It will vary by industry but ideally, most service companies should be making a net profit after all expenses, including your salary and taxes of about 20 to 25%.
Talk with your accountant to decide the best way for you to set this up.
Shawn’s book provides a quick and easy alternative way to start right away and make sure you’re earning a profit is to open at least the profit account, and every two weeks you transfer 1 percent of sales into this account and then do not touch it!
Every three months, add 1 percent more to this profit account. So in 3 months, you’ll place 2 percent in there every two weeks, then in six months, you place 3 percent, and so on until you reach 20 percent. You’re not allowed to dig into this account. Don’t touch it! Otherwise just got get a job working for someone else right?
That’s not a solution to your taxes and compensation, but it’s a quick and easy start to get profits tucked away.
Now that was a lot to digest and like I said it starts with properly pricing your services and then changing your money habits. It doesn’t end there however, there’s still other numbers you need to know as a business owner. There are some basic numbers your bookkeeper or you need to learn to review regularly to make sure you’re on the right track.
A profit and loss statement and your balance sheet should be reviewed in a couple of weeks.
Expense reports are tucked into your P and L profit and loss. And so you need to analyze that and see, where are you leaking? Are you leaking money anywhere? Where are you wasting money? Trimming the fat.
Other numbers you should probably know, or your minimum expenses per job, your cost to acquire a company.
Other numbers you need to know include:
- minimum expenses per job
- costs to acquire a customer
- return on ad spend for each ad campaign
- booking rates
- closing rates
- field upsells
- and more
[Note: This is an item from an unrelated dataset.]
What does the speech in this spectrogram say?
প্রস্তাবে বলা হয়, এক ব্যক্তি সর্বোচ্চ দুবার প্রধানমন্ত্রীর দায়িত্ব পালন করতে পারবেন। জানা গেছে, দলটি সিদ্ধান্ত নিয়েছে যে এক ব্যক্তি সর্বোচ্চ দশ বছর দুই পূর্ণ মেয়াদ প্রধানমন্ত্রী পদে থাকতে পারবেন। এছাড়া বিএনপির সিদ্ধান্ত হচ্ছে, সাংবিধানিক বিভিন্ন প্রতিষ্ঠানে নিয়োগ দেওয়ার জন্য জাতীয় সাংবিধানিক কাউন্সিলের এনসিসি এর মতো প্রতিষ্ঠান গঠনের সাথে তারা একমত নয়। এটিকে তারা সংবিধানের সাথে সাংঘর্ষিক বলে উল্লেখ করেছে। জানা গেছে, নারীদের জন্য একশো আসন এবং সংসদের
If you don’t have a bookkeeper or accountant or someone internally who keeps your books and you don’t use QuickBooks or software like that then you need some help.
Find yourself a CPA or bookkeeper who works with contractors.
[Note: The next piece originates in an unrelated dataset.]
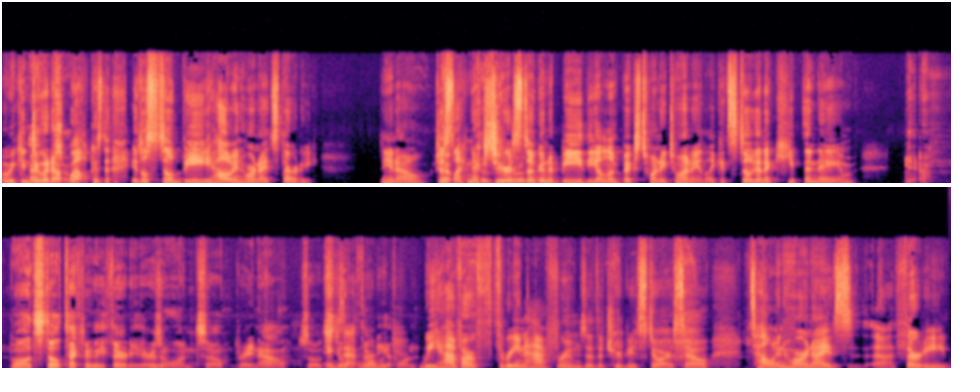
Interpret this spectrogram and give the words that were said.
and we can do it up so. well because it'll still be Halloween Horror Nights thirty. You know, just Yep, like next year is still going to be the Olympics 2020. Like it's still going to keep the name. Yeah. Well, it's still technically 30. There isn't one. So right now. So it's Exact- still well, the 30th one. We have our three and a half rooms of the tribute store, so it's Halloween Horror Nights uh, 30,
We can recommend Likes Accounting Services owned by Meaghan Likes, CPA.
They work with lots of contractors and offer both done-for-you bookkeeping services as well as a do-it-yourself training course to get you or your team up to speed with recording, tracking, and understanding these numbers.
I will be having Meaghan on an upcoming episode of this podcast so she can share more golden nuggets with you.
Okay, I hope that helped some of you but I’m also guessing your brain hurts a little because math sucks.
But always remember that numbers drive the success of your business.
Get them right and you’ll have the opportunity to flourish.
Get them wrong and no matter how many jobs you do or how hard your work, you’ll always be struggling and flirting with failure.
Good luck out there and create a great day!
BOOK: How Much Should I Charge? by Ellen Rohr
A simple book that uses a simple story that takes you through the process of figuring out the proper prices to charge for your services so you can pay taxes and make a salary and profit.
BOOK: Where Did The Money Go? by Ellen Rohr
Another simple book by Ellen Rohr, owner of a $40 million plumbing franchise.
This one should be read first, it too uses a simple story to teach that numbers ARE your business and how to learn them more easily and even come to like them.
BOOK: Profit First For Contractors by Shawn Van Dyke
Stop using money from one job to pay for another. Put an end to not having the money for taxes. And close the door on not paying yourself.
This book can change your business and your life and help you remove the money-stress of your business.